This long gold chain is composed of 126 oval-shaped links that have been interlocked and soldered together, arriving at a length of approximately 110 cm. (approximately three and a half feet). Each link is made of an oval, cylindrical form with a protruding wide central ridge.
Chains like this could be looped around the neck several times or worn off shoulder, and they appear in Renaissance and Baroque paintings. Marguerite Numan wears a remarkably similar chain in her donor portrait in the Haneton Triptych, painted c. 1520-1521 by Bernard van Orley (1487-1541) for the first secretary of the Grand Council of Emperor Charles V. Pictured with other luxury goods, a nautilus cup and a musk apple, warning of the transience of life, a comparable chain – this one with a suspended pendant – features in a Dutch Vanitas still-life painting by Pieter Claesz dated 1638.

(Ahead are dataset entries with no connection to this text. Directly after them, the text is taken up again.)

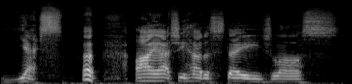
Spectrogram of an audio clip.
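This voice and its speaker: A man's voice: fairly high pitch, steady tone, slow pace, a bit bright, dry recording. A British man giving a frank, sweary, rambling and informal Q&A chat, close on the mic. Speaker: audio role-play creator and voice actor.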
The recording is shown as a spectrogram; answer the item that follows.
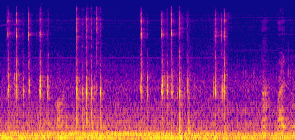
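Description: Keys on a computer keyboard clatter in quick bursts of clicks with short pauses, close and clear, while someone talks over them entering switch port commands.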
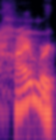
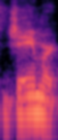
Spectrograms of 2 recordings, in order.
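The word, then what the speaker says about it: Jaimer: And then, of course, it's not Heimer Candelario. It's Jamer Candelario.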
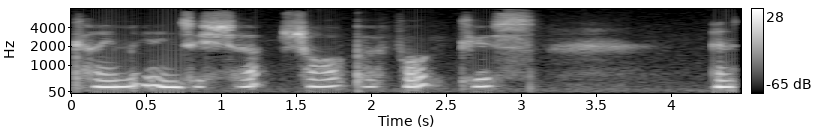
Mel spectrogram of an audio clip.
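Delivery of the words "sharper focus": plain reading voice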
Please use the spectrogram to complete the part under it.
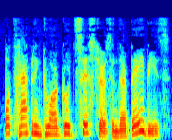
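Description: A man's voice: on the high side, big pitch swings, brisk, husky, dry recording, voice pushed up. A frightened, tearful young daughter, as a man puts her on. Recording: tinny phone-like dry recording.

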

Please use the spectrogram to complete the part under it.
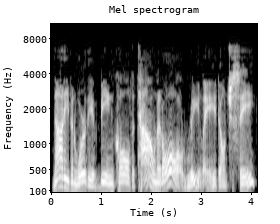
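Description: A man doing a desperate, wheedling older man who begs and bargains, husky and raised high. The sound is thin and phone-like, dry with no room around it. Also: very animated, normal speed, dry recording. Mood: pleading. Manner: pleading, persuasive. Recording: tinny phone-like dry recording.

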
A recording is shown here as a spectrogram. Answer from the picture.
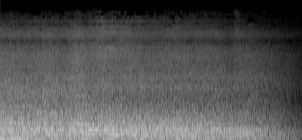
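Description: Metro train running along the station platform: a steady rumble with a low motor hum. It eases off and fades out near the end.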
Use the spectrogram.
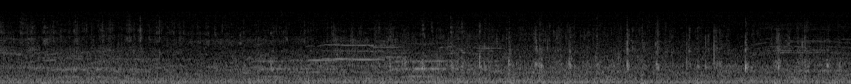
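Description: Horses' hooves clip-clop steadily as they pull the Queen's ivory-mounted phaeton carriage across Horse Guards at Trooping the Colour, a continuous trotting rhythm set against a dense wash of outdoor crowd and ambient noise.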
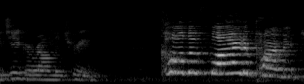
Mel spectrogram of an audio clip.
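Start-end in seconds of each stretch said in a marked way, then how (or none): 1.6-3.0 very high, loud panicked cry. A narrator's reading. Missus Bisbee crying out for her cats, very high and loud. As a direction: call for help in a frenzy. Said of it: "she cried".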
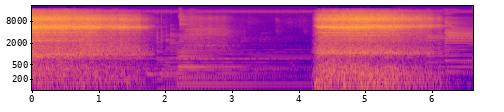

For chains in shipwrecks, see Mathers et al 1990, pp. 185-242 and Mathewson 1986, pp. 113-115, as well as the exh. cat. La joyería Española 1998, no. 86. For chains in ducal
treasuries, see Stolleis/Himmelheber 1977, exh. cat. Princely Magnificence 1980, no. 125; and Nagel 2009. On chains in general, Cappellieri 2018, pp. 46-63.
European Private Collection